== Material provided

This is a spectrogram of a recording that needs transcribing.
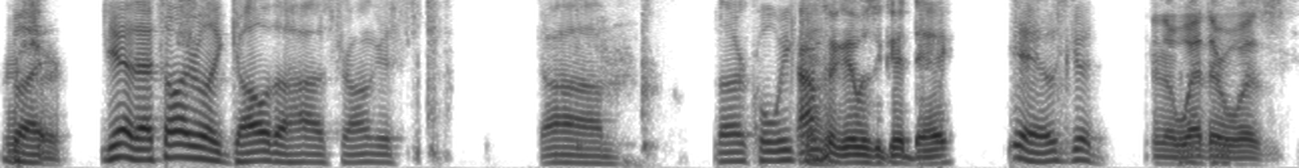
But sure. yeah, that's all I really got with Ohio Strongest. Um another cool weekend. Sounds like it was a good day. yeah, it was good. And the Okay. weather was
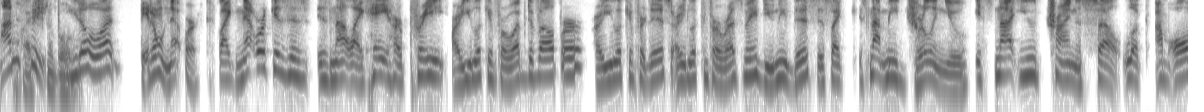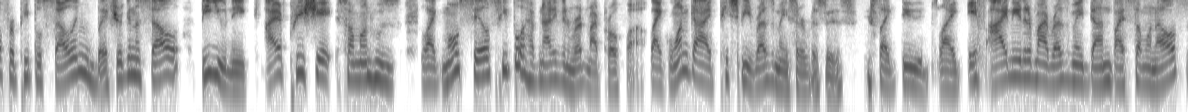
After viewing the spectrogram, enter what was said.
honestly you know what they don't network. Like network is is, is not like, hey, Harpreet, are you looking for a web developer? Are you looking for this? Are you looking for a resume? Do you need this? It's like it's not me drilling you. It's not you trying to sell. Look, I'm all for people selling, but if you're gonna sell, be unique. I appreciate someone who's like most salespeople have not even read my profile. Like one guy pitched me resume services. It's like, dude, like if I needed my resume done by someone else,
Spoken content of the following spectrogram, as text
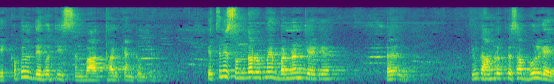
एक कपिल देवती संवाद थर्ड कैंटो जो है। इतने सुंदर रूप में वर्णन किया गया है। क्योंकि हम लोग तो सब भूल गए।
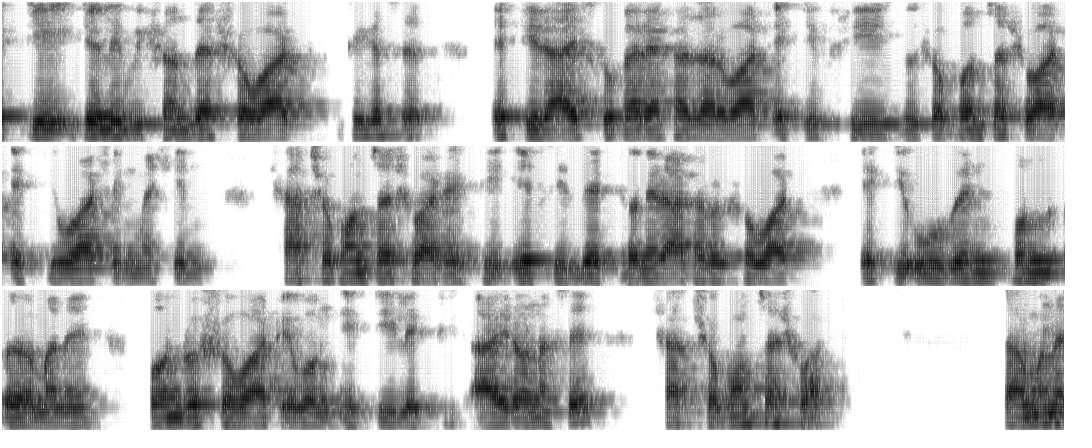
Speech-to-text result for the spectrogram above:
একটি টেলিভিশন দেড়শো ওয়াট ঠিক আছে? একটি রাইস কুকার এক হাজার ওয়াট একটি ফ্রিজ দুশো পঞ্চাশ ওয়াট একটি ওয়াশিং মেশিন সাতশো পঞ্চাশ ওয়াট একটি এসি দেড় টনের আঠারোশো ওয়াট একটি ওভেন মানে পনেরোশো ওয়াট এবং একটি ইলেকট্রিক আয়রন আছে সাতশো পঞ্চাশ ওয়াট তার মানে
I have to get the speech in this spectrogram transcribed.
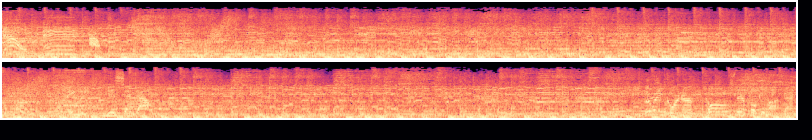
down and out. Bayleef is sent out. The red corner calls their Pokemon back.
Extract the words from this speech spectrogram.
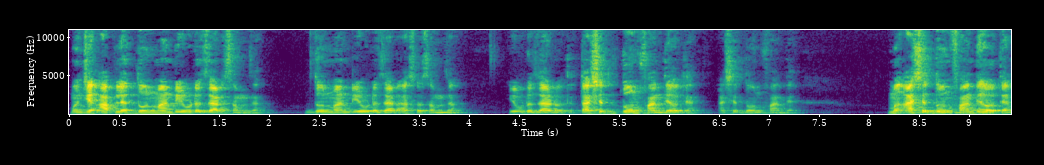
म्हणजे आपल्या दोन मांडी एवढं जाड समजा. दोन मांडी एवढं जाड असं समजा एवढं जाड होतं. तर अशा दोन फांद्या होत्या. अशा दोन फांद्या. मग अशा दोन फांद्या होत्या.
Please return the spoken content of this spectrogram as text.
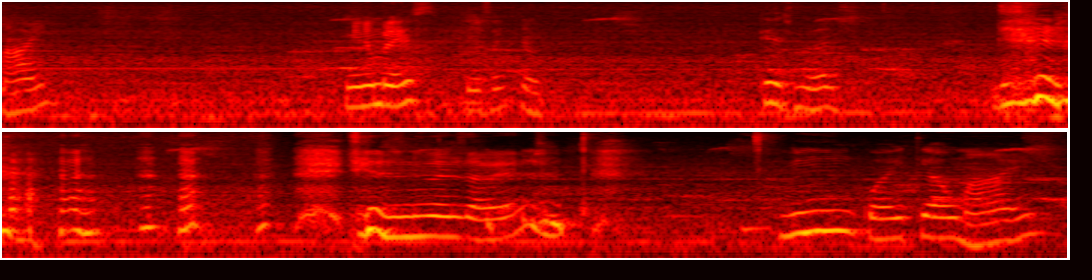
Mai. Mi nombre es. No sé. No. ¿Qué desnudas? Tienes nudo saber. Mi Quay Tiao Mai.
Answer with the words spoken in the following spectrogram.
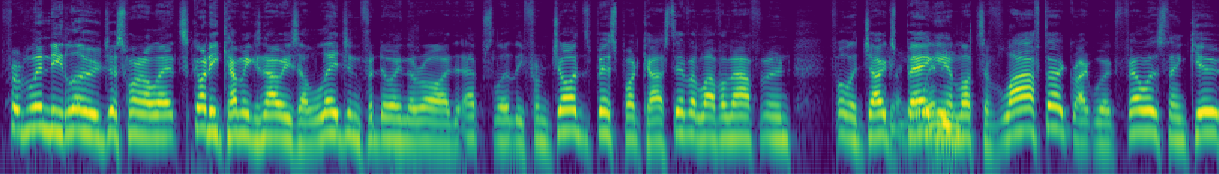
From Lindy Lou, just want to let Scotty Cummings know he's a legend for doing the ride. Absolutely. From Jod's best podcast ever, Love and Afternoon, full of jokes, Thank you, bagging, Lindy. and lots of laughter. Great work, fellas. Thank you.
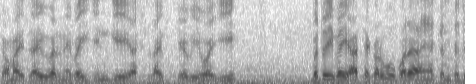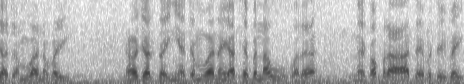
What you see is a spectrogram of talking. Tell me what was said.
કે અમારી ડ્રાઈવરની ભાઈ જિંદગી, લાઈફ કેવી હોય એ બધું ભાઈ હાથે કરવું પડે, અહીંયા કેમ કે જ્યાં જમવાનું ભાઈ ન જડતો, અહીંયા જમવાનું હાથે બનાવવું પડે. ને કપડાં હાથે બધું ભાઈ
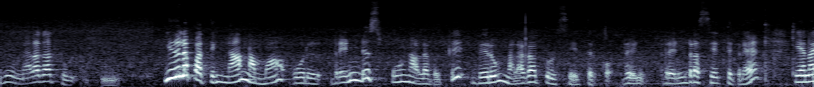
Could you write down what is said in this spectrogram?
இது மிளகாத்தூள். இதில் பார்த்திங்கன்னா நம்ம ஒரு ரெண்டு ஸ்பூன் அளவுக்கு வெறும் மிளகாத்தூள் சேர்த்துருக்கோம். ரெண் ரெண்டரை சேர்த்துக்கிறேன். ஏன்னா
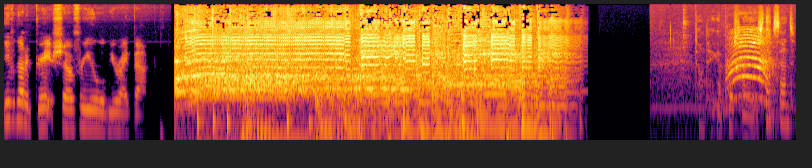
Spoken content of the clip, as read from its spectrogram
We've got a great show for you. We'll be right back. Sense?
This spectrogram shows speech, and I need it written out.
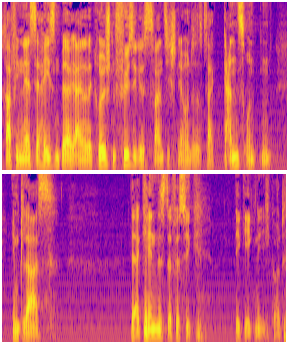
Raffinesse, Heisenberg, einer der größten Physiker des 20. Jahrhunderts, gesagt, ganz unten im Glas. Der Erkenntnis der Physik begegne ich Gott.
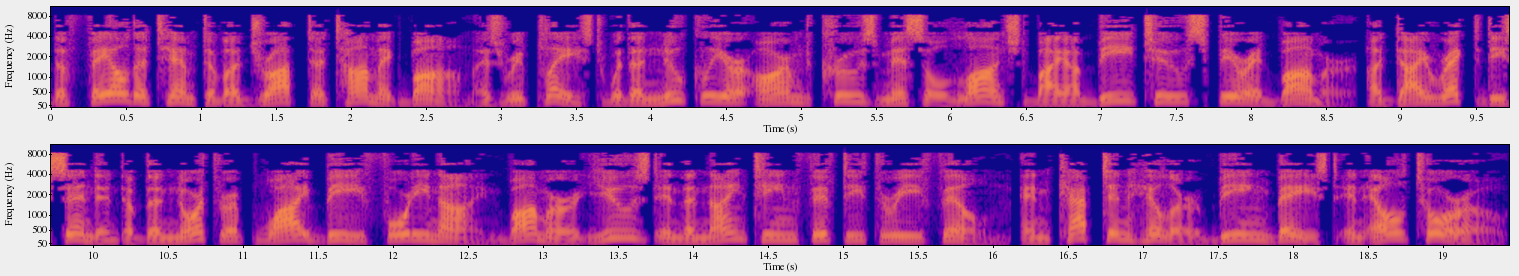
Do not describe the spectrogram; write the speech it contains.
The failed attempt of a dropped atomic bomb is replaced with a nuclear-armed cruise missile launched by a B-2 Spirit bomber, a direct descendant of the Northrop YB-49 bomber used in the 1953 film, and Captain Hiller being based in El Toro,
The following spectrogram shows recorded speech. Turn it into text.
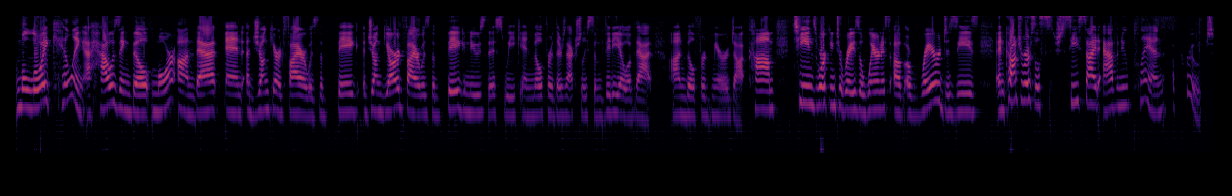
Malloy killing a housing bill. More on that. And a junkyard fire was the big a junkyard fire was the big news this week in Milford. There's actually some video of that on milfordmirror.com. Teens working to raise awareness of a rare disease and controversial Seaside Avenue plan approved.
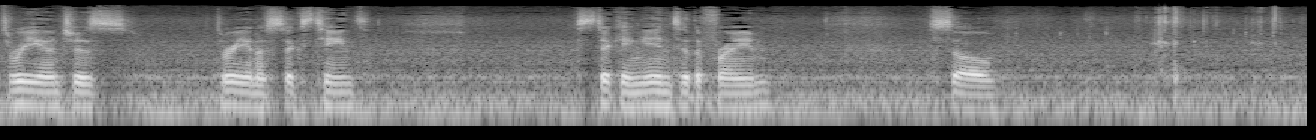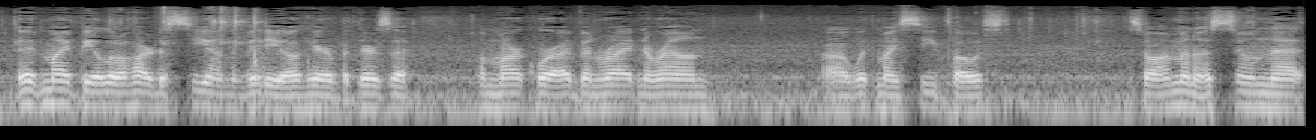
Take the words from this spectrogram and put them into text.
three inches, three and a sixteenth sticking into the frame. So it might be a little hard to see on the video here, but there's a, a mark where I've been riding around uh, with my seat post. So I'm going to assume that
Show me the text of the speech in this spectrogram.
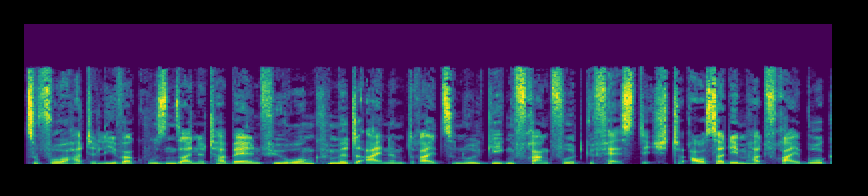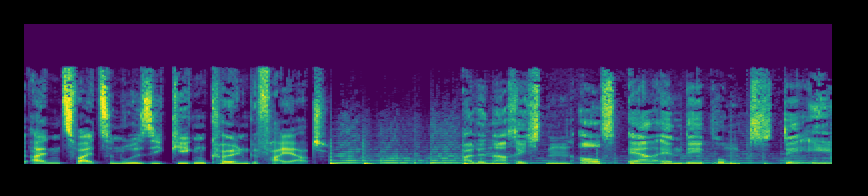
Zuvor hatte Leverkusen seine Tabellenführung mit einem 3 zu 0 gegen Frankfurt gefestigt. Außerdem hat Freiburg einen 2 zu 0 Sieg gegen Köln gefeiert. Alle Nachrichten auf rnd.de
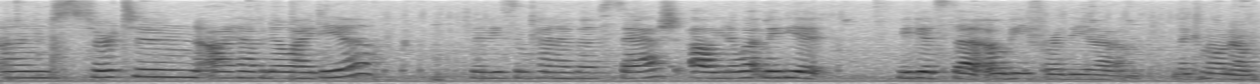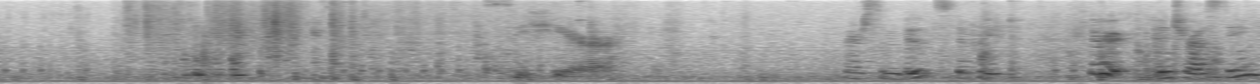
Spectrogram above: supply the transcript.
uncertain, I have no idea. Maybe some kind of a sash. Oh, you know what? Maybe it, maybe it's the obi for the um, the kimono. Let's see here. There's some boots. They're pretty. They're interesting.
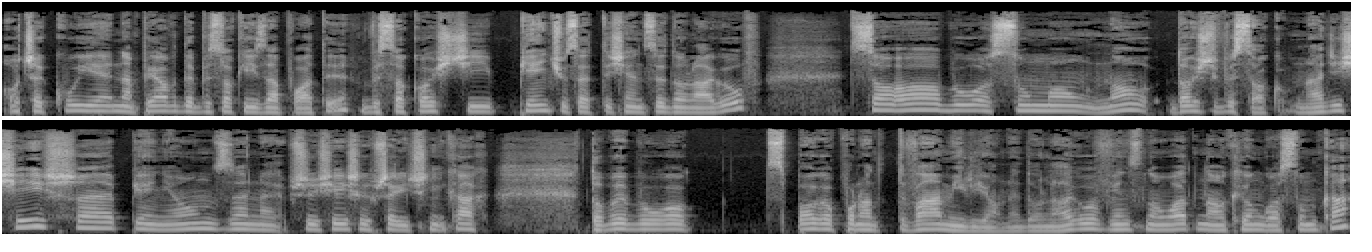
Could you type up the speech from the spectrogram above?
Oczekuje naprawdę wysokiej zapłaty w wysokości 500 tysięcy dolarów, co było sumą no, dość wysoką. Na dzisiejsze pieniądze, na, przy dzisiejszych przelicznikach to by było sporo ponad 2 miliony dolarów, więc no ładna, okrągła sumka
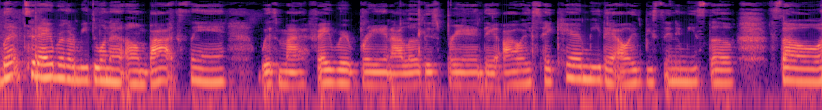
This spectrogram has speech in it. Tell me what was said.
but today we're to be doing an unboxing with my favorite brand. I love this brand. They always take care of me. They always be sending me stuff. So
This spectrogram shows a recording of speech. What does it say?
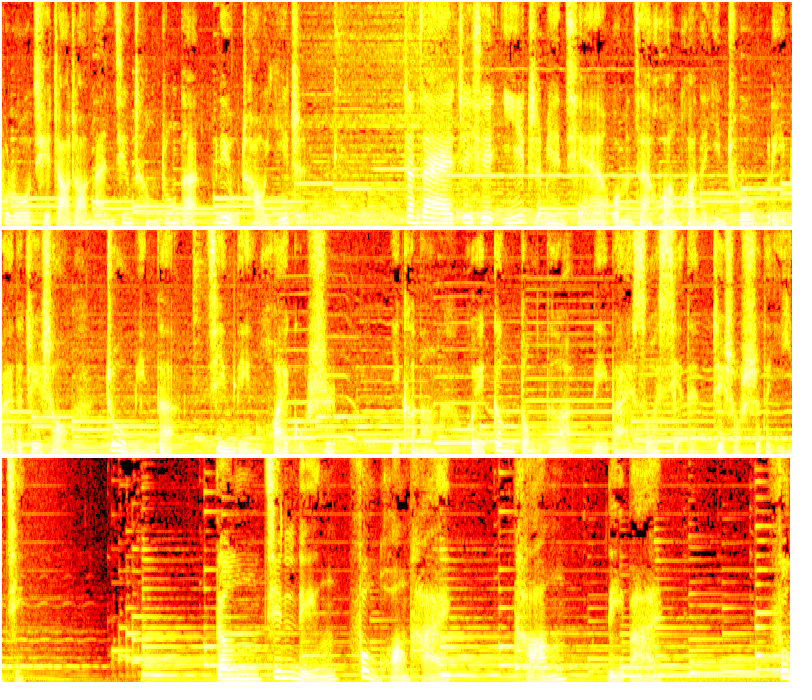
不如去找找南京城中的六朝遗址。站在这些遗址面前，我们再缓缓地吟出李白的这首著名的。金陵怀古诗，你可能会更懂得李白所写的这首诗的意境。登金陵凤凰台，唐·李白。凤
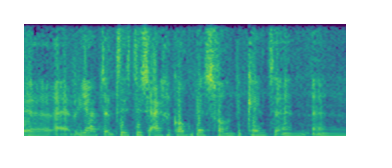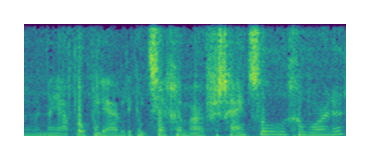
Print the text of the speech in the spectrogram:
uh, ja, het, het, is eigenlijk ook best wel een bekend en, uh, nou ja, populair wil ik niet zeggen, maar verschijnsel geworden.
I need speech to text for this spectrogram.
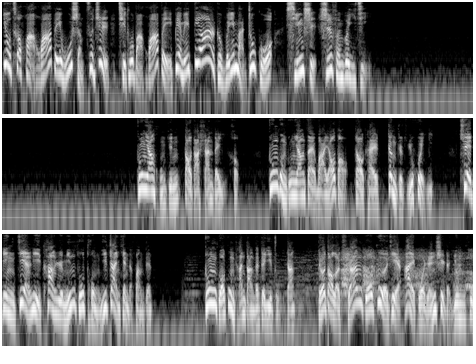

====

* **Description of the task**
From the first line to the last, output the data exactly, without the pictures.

* **Finished exercise**
This is a spectrogram of a recording that needs transcribing.
But sure. yeah, that's all I really got with Ohio Strongest. Um another cool weekend. Sounds like it was a good day. yeah, it was good. And the Okay. weather was
After viewing the spectrogram, enter what was said.
honestly you know what they don't network. Like network is is, is not like, hey, Harpreet, are you looking for a web developer? Are you looking for this? Are you looking for a resume? Do you need this? It's like it's not me drilling you. It's not you trying to sell. Look, I'm all for people selling, but if you're gonna sell, be unique. I appreciate someone who's like most salespeople have not even read my profile. Like one guy pitched me resume services. It's like, dude, like if I needed my resume done by someone else,
Spoken content of the following spectrogram, as text
एक कपिल देवती संवाद थर्ड कैंटो जो है। इतने सुंदर रूप में वर्णन किया गया है। क्योंकि हम लोग तो सब भूल गए।
Speech-to-text result for the spectrogram above:
একটি টেলিভিশন দেড়শো ওয়াট ঠিক আছে? একটি রাইস কুকার এক হাজার ওয়াট একটি ফ্রিজ দুশো পঞ্চাশ ওয়াট একটি ওয়াশিং মেশিন সাতশো পঞ্চাশ ওয়াট একটি এসি দেড় টনের আঠারোশো ওয়াট একটি ওভেন মানে পনেরোশো ওয়াট এবং একটি ইলেকট্রিক আয়রন আছে সাতশো পঞ্চাশ ওয়াট তার মানে
I have to get the speech in this spectrogram transcribed.
down and out. Bayleef is sent out. The red corner calls their Pokemon back.
Extract the words from this speech spectrogram.
म्हणजे आपल्या दोन मांडी एवढं जाड समजा. दोन मांडी एवढं जाड असं समजा एवढं जाड होतं. तर अशा दोन फांद्या होत्या. अशा दोन फांद्या. मग अशा दोन फांद्या होत्या.
Please return the spoken content of this spectrogram as text.
Mai. Mi nombre es. No sé. No. ¿Qué desnudas? Tienes nudo saber. Mi Quay Tiao Mai.
Answer with the words spoken in the following spectrogram.
From Lindy Lou, just want to let Scotty Cummings know he's a legend for doing the ride. Absolutely. From Jod's best podcast ever, Love and Afternoon, full of jokes, Thank you, bagging, Lindy. and lots of laughter. Great work, fellas. Thank you.
What you see is a spectrogram of talking. Tell me what was said.
કે અમારી ડ્રાઈવરની ભાઈ જિંદગી, લાઈફ કેવી હોય એ બધું ભાઈ હાથે કરવું પડે, અહીંયા કેમ કે જ્યાં જમવાનું ભાઈ ન જડતો, અહીંયા જમવાનું હાથે બનાવવું પડે. ને કપડાં હાથે બધું ભાઈ
Could you write down what is said in this spectrogram?
இது மிளகாத்தூள். இதில் பார்த்திங்கன்னா நம்ம ஒரு ரெண்டு ஸ்பூன் அளவுக்கு வெறும் மிளகாத்தூள் சேர்த்துருக்கோம். ரெண் ரெண்டரை சேர்த்துக்கிறேன். ஏன்னா
Spoken content of the clip, as read from its spectrogram
We've got a great show for you. We'll be right back. Sense?
This spectrogram shows speech, and I need it written out.
Raffinesse, Heisenberg, einer der größten Physiker des 20. Jahrhunderts, gesagt, ganz unten im Glas. Der Erkenntnis der Physik begegne ich Gott.
Do not describe the spectrogram; write the speech it contains.
The failed attempt of a dropped atomic bomb is replaced with a nuclear-armed cruise missile launched by a B-2 Spirit bomber, a direct descendant of the Northrop YB-49 bomber used in the 1953 film, and Captain Hiller being based in El Toro,
The following spectrogram shows recorded speech. Turn it into text.
Malloy killing a housing bill. More on that. And a junkyard fire was the big a junkyard fire was the big news this week in Milford. There's actually some video of that on milfordmirror.com. Teens working to raise awareness of a rare disease and controversial Seaside Avenue plan approved.
Take the words from this spectrogram and put them into text.
three inches, three and a sixteenth sticking into the frame. So it might be a little hard to see on the video here, but there's a, a mark where I've been riding around uh, with my seat post. So I'm going to assume that
Show me the text of the speech in this spectrogram.
Zuvor hatte Leverkusen seine Tabellenführung mit einem 3 zu 0 gegen Frankfurt gefestigt. Außerdem hat Freiburg einen 2 zu 0 Sieg gegen Köln gefeiert. Alle Nachrichten auf rnd.de
Spectrogram above: supply the transcript.
uncertain, I have no idea. Maybe some kind of a sash. Oh, you know what? Maybe it, maybe it's the obi for the um, the kimono. Let's see here. There's some boots. They're pretty. They're interesting.
Could you type up the speech from the spectrogram above?
Oczekuje naprawdę wysokiej zapłaty w wysokości 500 tysięcy dolarów, co było sumą no, dość wysoką. Na dzisiejsze pieniądze, na, przy dzisiejszych przelicznikach to by było sporo ponad 2 miliony dolarów, więc no ładna, okrągła sumka
This spectrogram has speech in it. Tell me what was said.
but today we're to be doing an unboxing with my favorite brand. I love this brand. They always take care of me. They always be sending me stuff. So
This spectrogram shows a recording of speech. What does it say?
不如去找找南京城中的六朝遗址。站在这些遗址面前，我们再缓缓地吟出李白的这首著名的。金陵怀古诗，你可能会更懂得李白所写的这首诗的意境。登金陵凤凰台，唐·李白。凤
Print the text of the speech in the spectrogram:
uh, ja, het, het, is eigenlijk ook best wel een bekend en, uh, nou ja, populair wil ik niet zeggen, maar verschijnsel geworden.
I need speech to text for this spectrogram.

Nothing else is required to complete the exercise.